Thursday, October 7, 2010

Late Season Carpin.

It is early October in Delaware and the first signs of fall are finally showing on the trees and in the air. Sleeping in on a brisk Sunday morning, I had made up my mind that I was going to go trout fishing. After finally getting ready, driving the half hour to the best water around, and gearing up, I reached for my reel case. Opening it, my heart sank, as the realized I grabbed a 8/10 wt. reel armed with a skagit line instead of the 4wt. I drove back, grabbed the right reel case, a few carp flies and decided that carping would be a great solution to get me out of the wonderful mood I was now in.

Stepping In.

Wind and Cloud Cover.


Weeds Ruining Chances.

Fly, Rod, & Reel.

Letting the Cat Out of the Bag.

The Hopper Juan.

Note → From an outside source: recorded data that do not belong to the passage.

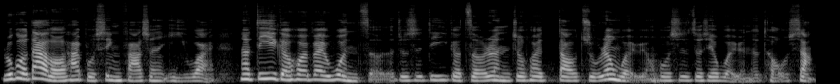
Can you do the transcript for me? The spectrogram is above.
如果大楼它不幸发生意外，那第一个会被问责的，就是第一个责任就会到主任委员或是这些委员的头上。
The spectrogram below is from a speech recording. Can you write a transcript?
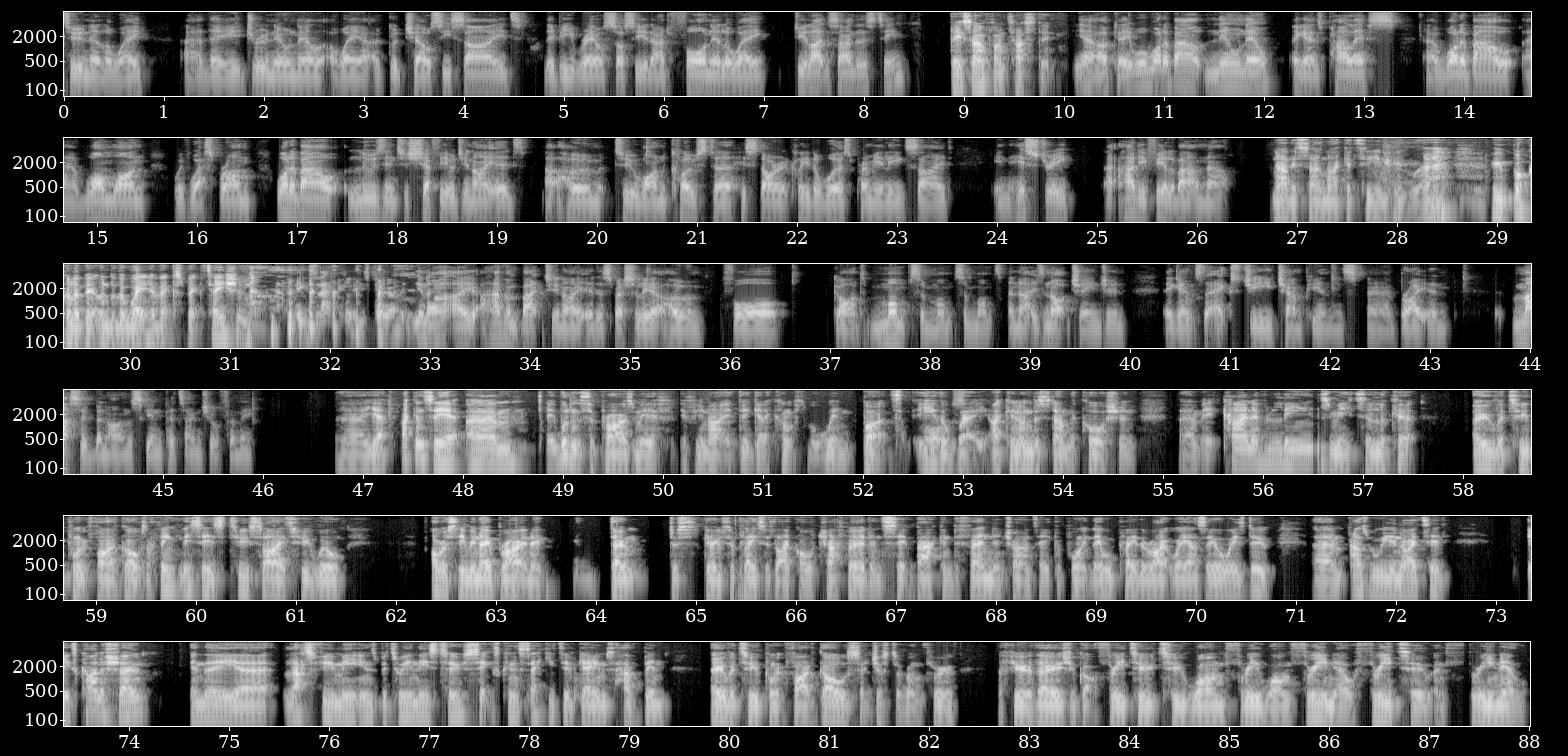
2 0 away. Uh, they drew 0 0 away at a good Chelsea side. They beat Real Sociedad 4 0 away. Do you like the sound of this team? They sound fantastic. Yeah, okay. Well, what about nil nil against Palace? Uh, what about uh, 1 1 with West Brom? What about losing to Sheffield United at home 2 1, close to historically the worst Premier League side in history? Uh, how do you feel about them now? Now they sound like a team who uh, who buckle a bit under the weight of expectation. exactly. So you know, I, I haven't backed United, especially at home, for God months and months and months, and that is not changing against the XG champions, uh, Brighton. Massive banana skin potential for me. Uh, yeah, I can see it. Um, it wouldn't surprise me if, if United did get a comfortable win, but either way, I can understand the caution. Um, it kind of leans me to look at over 2.5 goals. I think this is two sides who will. Obviously, we know Brighton are, don't just go to places like Old Trafford and sit back and defend and try and take a point. They will play the right way as they always do. Um, as will United. It's kind of shown in the uh, last few meetings between these two. Six consecutive games have been over 2.5 goals. So just to run through a few of those, you've got 3 2, 2 1, 3 1, 3 0, 3 2, and 3 0.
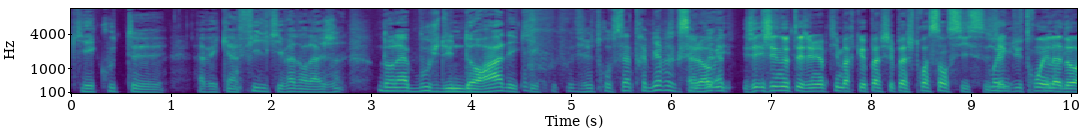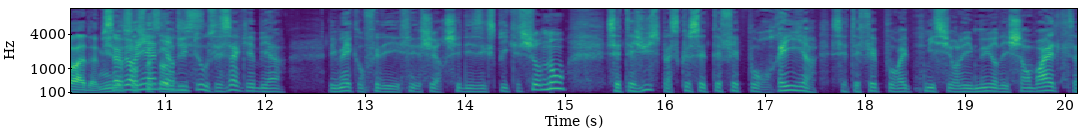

Arriving at my Delaware carping grounds, I knew that it was going to be a tough outing. The pond is stuffed full of weeds making any attempt at hooking and landing a carp (of any size) quite the challenge. The wind was up and for most of the time the sun was behind the clouds. Terrible conditions for a fly angler wet wading through muck and weeds letting every carp in the vicinity know that danger is coming. I bushwhacked through what was let of the trail from the spring time and rigged up the rod in the middle of a thicket. After my eyes adjusted to the brown water, the first carp came cruising along the shoreline weaving in, out, over, and around weeds. I waited, hidden in the vegetation before dapping my fly down in front of his face and slowly undulating it up and down. Spotting the easy meal, he meandered over and scooped it up. For the first few seconds the carp didn't even know he was hooked and I kept him on top of the weeds, his body contorting like a snake dancing on top of them. He then realized that he was hooked and plowed under the thicket creating a right angle in my fly line. After scooping off several pounds of weeds, I cradled an October carp in my hand.

Osprey Contemplating a Plunge.

Another Fellow Fisher.

Taking Off.

Numero Uno.

Small Four Pounder.

Beats a 10 Inch Stocked Trout Any Day.

For the next hour, I worked the shore line keeping the wind and sun at my back. They can be your allies wet wading for carp in skinny water. I plowed through the muck spotting carp munching down along the reeds and the occasional tailer. I fooled two more carp, landing one of them. The whole outing, all I could think about was bonefishing and how similar the two species are. I yearned for a stand up kayak or paddleboard for a higher perspective. It would then open up several acres of the pond for sight fishing for carp rather than being relegated to a thin hundred yard stretch along the banks. When the first frost hits, hopefully the weeds will begin clearing out and I can come back in November and put a hurting on them.

Nervous Water.


Skinny Water Culture.

Hard Work.

Average for Delaware.

On the way out, I worked a small piece of open water and decided to throw a new streamer for some bass. On the first cast, I hooked a lunker largemouth that I played for a short while before he threw the articulated sculpin back into my chest. A few casts later, a much smaller bass inhaled the offering. I was quite pleased with the results and will be concocting several more.

Trout Version.


A Little Guy.


Ryan said...

Looks like you made the best out of your situation. I can relate to forgetting an important piece of the gear. I wrote about it a few posts ago. Nice job.

The Average Joe Fisherman

JMP said...

I loved how you incorporated the rubber legs in to your carp fly...Try it in crayfish orange as well...Great post as usual...